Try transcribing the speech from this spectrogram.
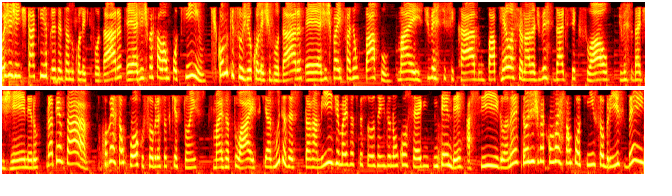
Hoje a gente está aqui representando o Coletivo Odara. É, a gente vai falar um pouquinho de como que surgiu o Coletivo Odara. É, a gente vai fazer um papo mais diversificado, um papo relacionado à diversidade sexual, diversidade de gênero, para tentar conversar um pouco sobre essas questões mais atuais, que as, muitas vezes está na mídia, mas as pessoas ainda não conseguem entender a sigla, né? Então a gente vai conversar um pouquinho sobre isso, bem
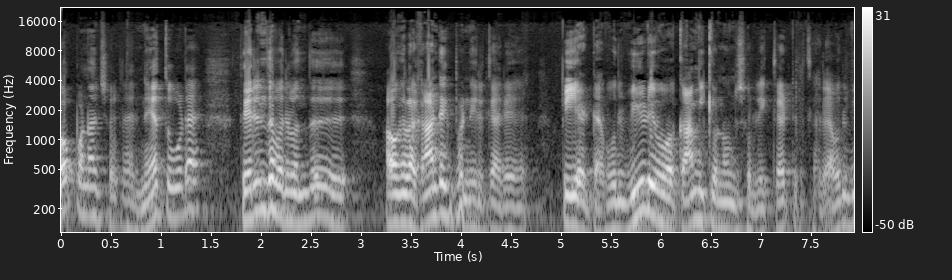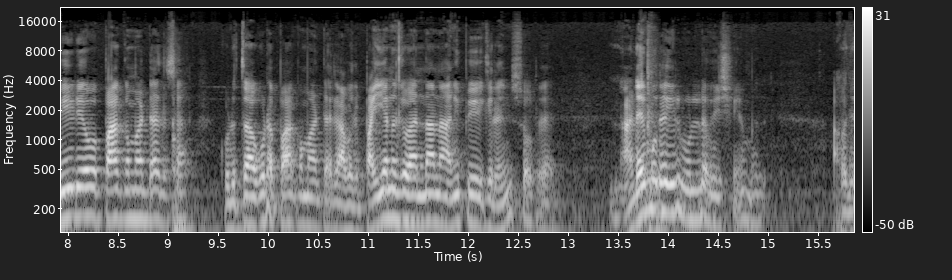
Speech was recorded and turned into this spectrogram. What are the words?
ஓப்பனாக சொல்கிறார் நேற்று கூட தெரிந்தவர் வந்து அவங்கள காண்டாக்ட் பண்ணியிருக்காரு பிஏட்ட ஒரு வீடியோவை காமிக்கணும்னு சொல்லி கேட்டிருக்காரு. அவர் வீடியோவை பார்க்க மாட்டார் சார் கொடுத்தா கூட பார்க்க மாட்டார். அவர் பையனுக்கு வேண்டாம் நான் அனுப்பி வைக்கிறேன்னு சொல்கிறார் நடைமுறையில் உள்ள விஷயம் அது. அவர்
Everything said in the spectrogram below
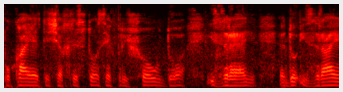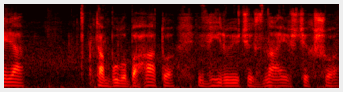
покаятися. Христос, як прийшов до Ізраїля, до Ізраїля. Там було багато віруючих, знаючих, що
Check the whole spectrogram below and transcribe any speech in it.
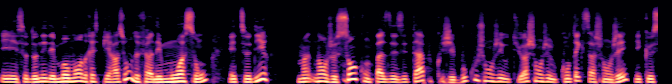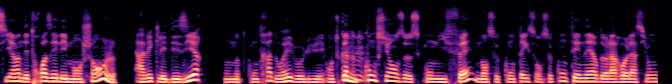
et se donner des moments de respiration, de faire des moissons et de se dire maintenant je sens qu'on passe des étapes, que j'ai beaucoup changé ou tu as changé ou le contexte a changé et que si un des trois éléments change, avec les désirs, notre contrat doit évoluer. En tout cas, notre conscience de ce qu'on y fait dans ce contexte, dans ce container de la relation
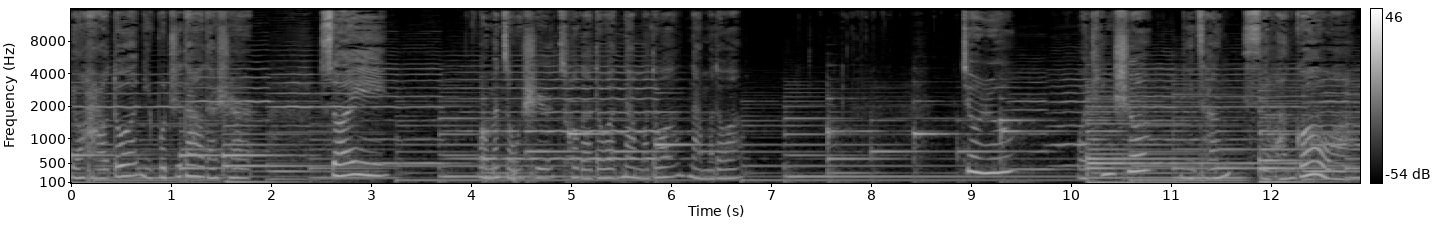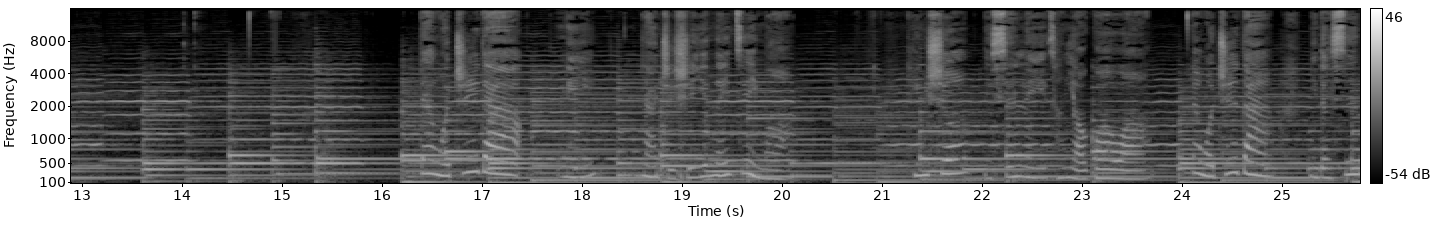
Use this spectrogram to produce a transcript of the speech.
有好多你不知道的事儿，所以。我们总是错的多，那么多，那么多。就如我听说你曾喜欢过我，但我知道你那只是因为寂寞。听说你心里曾有过我，但我知道你的心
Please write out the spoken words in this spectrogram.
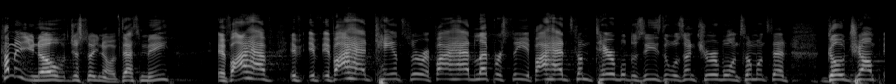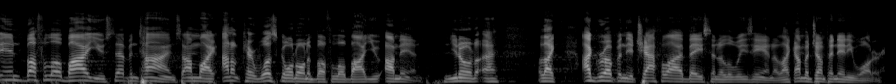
How many of you know, just so you know, if that's me, if I have, if, if, if I had cancer, if I had leprosy, if I had some terrible disease that was incurable, and someone said, go jump in Buffalo Bayou seven times, I'm like, I don't care what's going on in Buffalo Bayou, I'm in. You know, I, like I grew up in the Atchafalaya Basin of Louisiana. Like I'm gonna jump in any water.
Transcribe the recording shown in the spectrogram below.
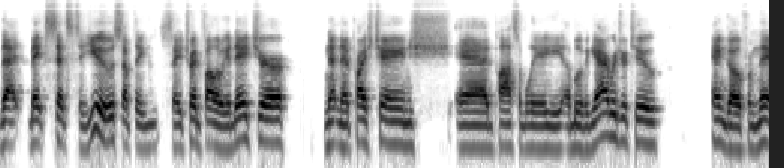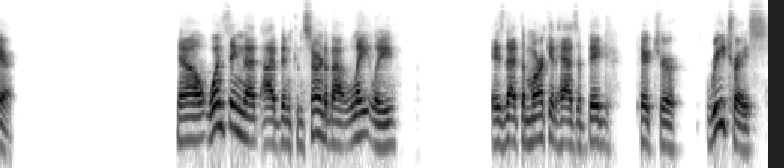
that makes sense to you, something, say, trend following in nature, net net price change, and possibly a moving average or two, and go from there. Now, one thing that I've been concerned about lately is that the market has a big picture retrace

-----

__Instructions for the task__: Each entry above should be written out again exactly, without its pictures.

__Solution__:
Try transcribing the speech from this spectrogram.
Hoje a gente está aqui representando o Coletivo Odara. É, a gente vai falar um pouquinho de como que surgiu o Coletivo Odara. É, a gente vai fazer um papo mais diversificado, um papo relacionado à diversidade sexual, diversidade de gênero, para tentar conversar um pouco sobre essas questões mais atuais, que as, muitas vezes está na mídia, mas as pessoas ainda não conseguem entender a sigla, né? Então a gente vai conversar um pouquinho sobre isso, bem
Speech was recorded and turned into this spectrogram. What are the words?
ஓப்பனாக சொல்கிறார் நேற்று கூட தெரிந்தவர் வந்து அவங்கள காண்டாக்ட் பண்ணியிருக்காரு பிஏட்ட ஒரு வீடியோவை காமிக்கணும்னு சொல்லி கேட்டிருக்காரு. அவர் வீடியோவை பார்க்க மாட்டார் சார் கொடுத்தா கூட பார்க்க மாட்டார். அவர் பையனுக்கு வேண்டாம் நான் அனுப்பி வைக்கிறேன்னு சொல்கிறார் நடைமுறையில் உள்ள விஷயம் அது. அவர்
Everything said in the spectrogram below
покаятися. Христос, як прийшов до Ізраїля, до Ізраїля. Там було багато віруючих, знаючих, що
Check the whole spectrogram below and transcribe any speech in it.
et se donner des moments de respiration, de faire des moissons et de se dire maintenant je sens qu'on passe des étapes, que j'ai beaucoup changé ou tu as changé ou le contexte a changé et que si un des trois éléments change, avec les désirs, notre contrat doit évoluer. En tout cas, notre conscience de ce qu'on y fait dans ce contexte, dans ce container de la relation
Use this spectrogram to produce a transcript of the speech.
有好多你不知道的事儿，所以。我们总是错的多，那么多，那么多。就如我听说你曾喜欢过我，但我知道你那只是因为寂寞。听说你心里曾有过我，但我知道你的心
Please write out the spoken words in this spectrogram.
How many of you know, just so you know, if that's me, if I have, if, if, if I had cancer, if I had leprosy, if I had some terrible disease that was incurable, and someone said, go jump in Buffalo Bayou seven times, I'm like, I don't care what's going on in Buffalo Bayou, I'm in. You know, I, like I grew up in the Atchafalaya Basin of Louisiana. Like I'm gonna jump in any water.
Transcribe the recording shown in the spectrogram below.
that makes sense to you, something, say, trend following in nature, net net price change, and possibly a moving average or two, and go from there. Now, one thing that I've been concerned about lately is that the market has a big picture retrace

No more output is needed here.